”March” begins with the premise of what happens to Mr. March, when he leaves his little women and goes off to do his part in the Civil War? Mr. March is of course the absent father in Louisa May Alcott’s “Little Women” but “March” is a very different story than its point of inspiration.
“March” is about a man of war, fighting not only the enemy, but his own past and principles. Mr. March serves as a chaplain and later he is appointed to a plantation where he serves as a teacher for the newly freed slaves. Equality. Pacifism. Vegetarianism. The right to education. These are some of the principles that Mr. March tries to bring forth.

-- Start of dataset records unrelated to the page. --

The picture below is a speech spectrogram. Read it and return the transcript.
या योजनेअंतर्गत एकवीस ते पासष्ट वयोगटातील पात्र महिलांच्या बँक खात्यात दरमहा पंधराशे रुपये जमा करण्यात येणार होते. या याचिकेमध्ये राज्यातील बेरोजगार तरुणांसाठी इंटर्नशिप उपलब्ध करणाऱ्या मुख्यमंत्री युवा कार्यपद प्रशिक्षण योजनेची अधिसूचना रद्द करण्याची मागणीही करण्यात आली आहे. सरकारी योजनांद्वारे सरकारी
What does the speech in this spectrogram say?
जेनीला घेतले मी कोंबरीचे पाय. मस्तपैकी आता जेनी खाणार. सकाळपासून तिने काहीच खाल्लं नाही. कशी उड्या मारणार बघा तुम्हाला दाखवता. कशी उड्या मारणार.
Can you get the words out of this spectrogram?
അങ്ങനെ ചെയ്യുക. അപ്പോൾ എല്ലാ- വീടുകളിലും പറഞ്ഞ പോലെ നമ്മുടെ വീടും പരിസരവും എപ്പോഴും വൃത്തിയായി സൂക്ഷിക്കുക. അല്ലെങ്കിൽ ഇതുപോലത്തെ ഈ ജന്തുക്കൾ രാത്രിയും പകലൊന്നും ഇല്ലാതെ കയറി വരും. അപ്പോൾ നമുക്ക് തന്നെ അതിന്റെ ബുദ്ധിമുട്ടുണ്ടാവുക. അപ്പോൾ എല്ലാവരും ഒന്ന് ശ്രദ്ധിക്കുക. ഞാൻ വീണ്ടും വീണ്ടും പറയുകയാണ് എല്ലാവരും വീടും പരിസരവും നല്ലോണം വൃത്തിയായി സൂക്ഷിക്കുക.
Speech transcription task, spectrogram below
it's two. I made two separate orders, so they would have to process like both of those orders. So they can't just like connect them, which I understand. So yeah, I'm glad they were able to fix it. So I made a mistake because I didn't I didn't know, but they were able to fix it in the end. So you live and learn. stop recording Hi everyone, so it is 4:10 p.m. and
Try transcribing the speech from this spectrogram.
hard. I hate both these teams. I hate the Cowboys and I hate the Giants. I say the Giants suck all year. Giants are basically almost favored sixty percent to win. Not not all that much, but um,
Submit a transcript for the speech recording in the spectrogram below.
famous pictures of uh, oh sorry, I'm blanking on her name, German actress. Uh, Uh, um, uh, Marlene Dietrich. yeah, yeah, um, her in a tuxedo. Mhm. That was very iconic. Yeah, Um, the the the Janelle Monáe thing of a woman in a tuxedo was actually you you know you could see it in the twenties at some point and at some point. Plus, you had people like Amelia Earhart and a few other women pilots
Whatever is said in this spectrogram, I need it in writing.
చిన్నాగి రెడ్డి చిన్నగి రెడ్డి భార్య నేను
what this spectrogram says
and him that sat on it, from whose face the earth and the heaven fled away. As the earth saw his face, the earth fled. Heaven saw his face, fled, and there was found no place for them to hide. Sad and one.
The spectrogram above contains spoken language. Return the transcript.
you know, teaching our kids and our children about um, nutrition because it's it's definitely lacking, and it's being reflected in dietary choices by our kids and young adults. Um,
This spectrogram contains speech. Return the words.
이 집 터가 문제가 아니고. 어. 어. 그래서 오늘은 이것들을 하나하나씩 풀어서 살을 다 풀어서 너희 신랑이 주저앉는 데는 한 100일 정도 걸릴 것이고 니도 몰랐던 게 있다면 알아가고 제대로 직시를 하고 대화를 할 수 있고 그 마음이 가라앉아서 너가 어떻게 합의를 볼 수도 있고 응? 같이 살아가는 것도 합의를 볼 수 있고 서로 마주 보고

It is however, the more private Mr. March, I find interesting. He is the self-made man, who loses his fortune. He feels guilty about not being able to provide for his wife and girls the way he wants to. He struggles with his past and an encounter with a slave woman, and he berates himself for not being able to tell the whole truth in his letters home.
The dualism between the abstract principles and the man is beautifully written in “March”. So while I picked up the book due to its connection to “Little Women” and being written by Geraldine Brooks, “March” is a masterpiece that does not need introduction or teasers.

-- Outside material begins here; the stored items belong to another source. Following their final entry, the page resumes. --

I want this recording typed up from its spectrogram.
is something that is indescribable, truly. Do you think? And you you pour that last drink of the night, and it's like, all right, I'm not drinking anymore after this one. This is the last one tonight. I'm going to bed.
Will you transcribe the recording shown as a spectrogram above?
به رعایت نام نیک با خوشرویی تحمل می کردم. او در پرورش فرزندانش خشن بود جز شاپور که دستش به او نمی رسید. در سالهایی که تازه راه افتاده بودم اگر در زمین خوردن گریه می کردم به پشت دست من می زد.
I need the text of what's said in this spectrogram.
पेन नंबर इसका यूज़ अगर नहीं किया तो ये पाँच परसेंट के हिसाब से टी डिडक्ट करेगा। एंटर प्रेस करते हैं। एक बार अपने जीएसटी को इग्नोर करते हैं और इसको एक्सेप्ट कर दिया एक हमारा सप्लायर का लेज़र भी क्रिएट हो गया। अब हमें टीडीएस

A final facet I would like to comment is the style of writing. “March” is primarily narrated by Mr. March in the tone of voice and vocabulary of the Civil War era. This is definitely part of the masterpiece.

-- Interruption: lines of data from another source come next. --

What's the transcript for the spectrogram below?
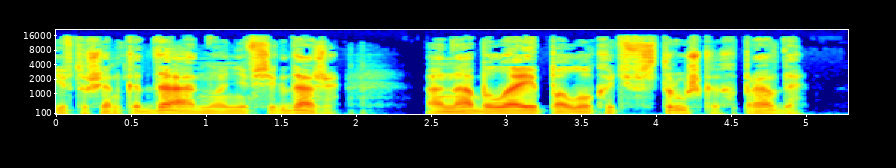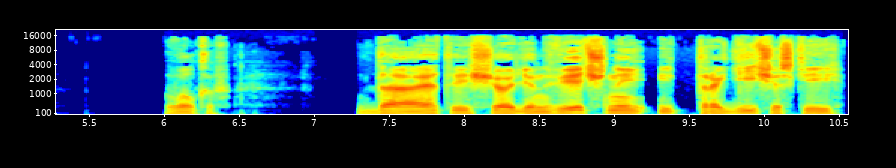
Евтушенко, да, но не всегда же. Она была и по локоть в стружках, правда? Волков, да, это еще один вечный и трагический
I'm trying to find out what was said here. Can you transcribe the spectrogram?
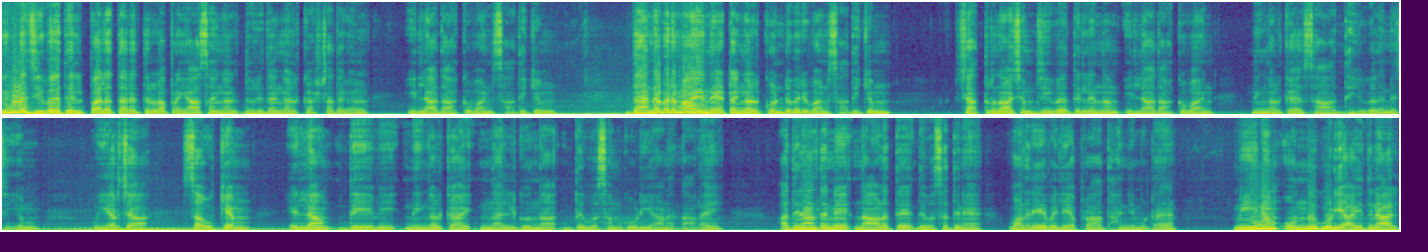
നിങ്ങളുടെ ജീവിതത്തിൽ പല തരത്തിലുള്ള പ്രയാസങ്ങൾ ദുരിതങ്ങൾ കഷ്ടതകൾ ഇല്ലാതാക്കുവാൻ സാധിക്കും. ധനപരമായ നേട്ടങ്ങൾ കൊണ്ടുവരുവാൻ സാധിക്കും. ശത്രുനാശം ജീവിതത്തിൽ നിന്നും ഇല്ലാതാക്കുവാൻ നിങ്ങൾക്ക് സാധിക്കുക തന്നെ ചെയ്യും. ഉയർച്ച സൗഖ്യം എല്ലാം ദേവി നിങ്ങൾക്കായി നൽകുന്ന ദിവസം കൂടിയാണ് നാളെ. അതിനാൽ തന്നെ നാളത്തെ ദിവസത്തിന് വളരെ വലിയ പ്രാധാന്യമുണ്ട്. മീനം ഒന്നുകൂടി ആയതിനാൽ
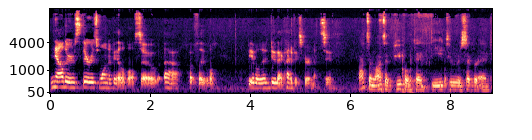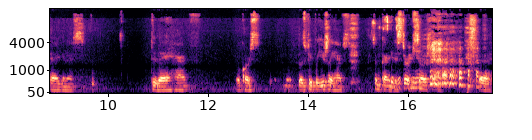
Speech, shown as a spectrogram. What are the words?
now there's there is one available, so uh, hopefully we'll be able to do that kind of experiment soon. Lots and lots of people take D2 receptor antagonists. Do they have, of course, those people usually have some kind of disturbed social uh,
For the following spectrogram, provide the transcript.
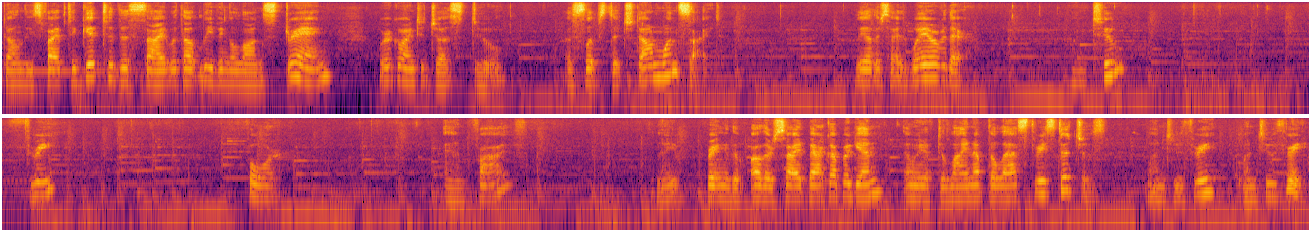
down these five to get to this side without leaving a long string we're going to just do a slip stitch down one side. The other side way over there. One, two, three, four, and five. Now you bring the other side back up again and we have to line up the last three stitches. One, two, three, one, two, three.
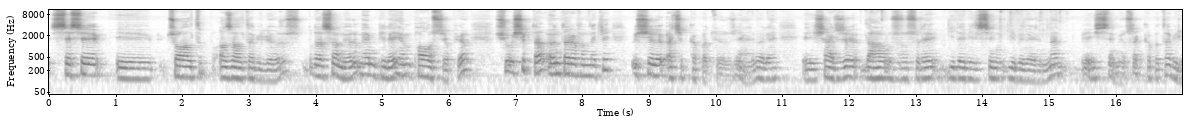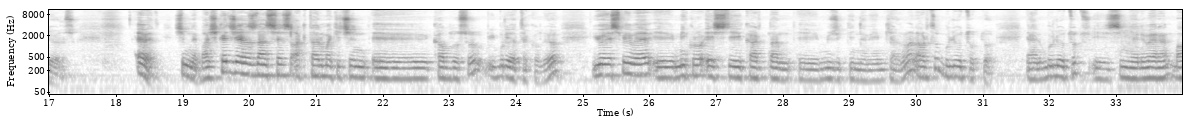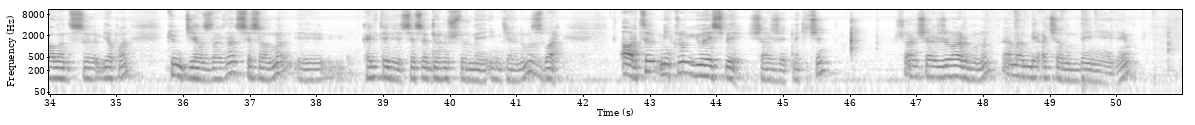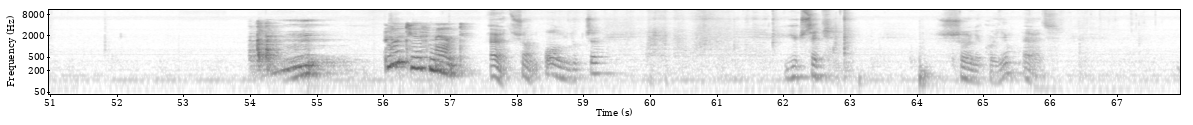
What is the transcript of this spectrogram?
sesi e, çoğaltıp azaltabiliyoruz. Bu da sanıyorum hem play hem pause yapıyor. Şu ışık da ön tarafındaki ışığı açıp kapatıyoruz. Yani böyle e, şarjı daha uzun süre gidebilsin gibilerinden ve istemiyorsak kapatabiliyoruz. Evet, şimdi başka cihazdan ses aktarmak için e, kablosu buraya takılıyor. USB ve e, micro SD karttan e, müzik dinleme imkanı var. Artı Bluetooth'lu. Yani Bluetooth e, sinyali veren, bağlantısı yapan tüm cihazlardan ses alma, e, kaliteli sese dönüştürme imkanımız var. Artı micro USB şarj etmek için. Şu an şarjı var bunun. Hemen bir açalım, deneyelim. Bluetooth mode. Evet, şu an oldukça yüksek. Şöyle koyayım. Evet.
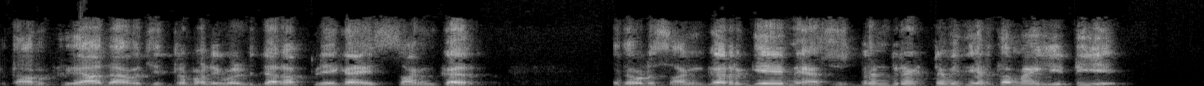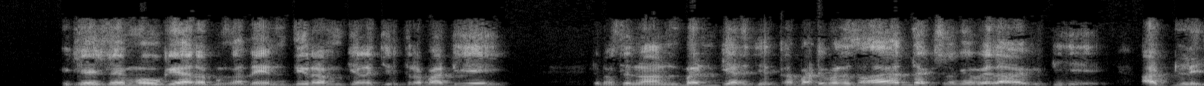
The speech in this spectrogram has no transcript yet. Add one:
ඊටාම ක්‍රියාදාම චිත්‍රපටි වලට ජනප්‍රිය එකයි ශංකර්. එතකොට ශංකර්ගේ මේ ඇසිස්ටන්ට් ඩිරෙක්ටර් විදිහට තමයි හිටියේ. විශේෂයෙන්ම ඔහුගේ අර මොකද එන්තිරම් කියන චිත්‍රපටියේ. ඊට පස්සේ නන්බන් කියන චිත්‍රපටි වල සහාය අධ්‍යක්ෂක වෙලා හිටියේ අට්ලි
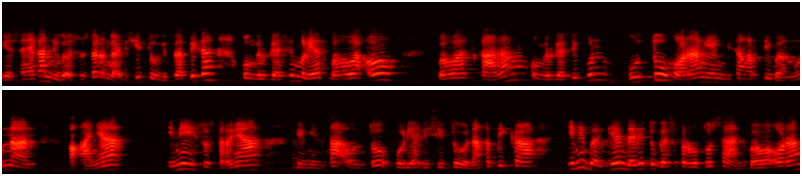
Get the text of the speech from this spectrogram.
biasanya kan juga suster nggak di situ gitu. Tapi kan kongregasi melihat bahwa oh bahwa sekarang kongregasi pun butuh orang yang bisa ngerti bangunan. Makanya ini susternya diminta untuk kuliah di situ. Nah ketika ini bagian dari tugas perutusan bahwa orang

I would recommend “March” to fans of Geraldine Brooks, historical fiction, and the Civil War. I would follow the recommendation with a caveat. “March” is not a gumdrop that you can shallow whole. It is to be read and mused over.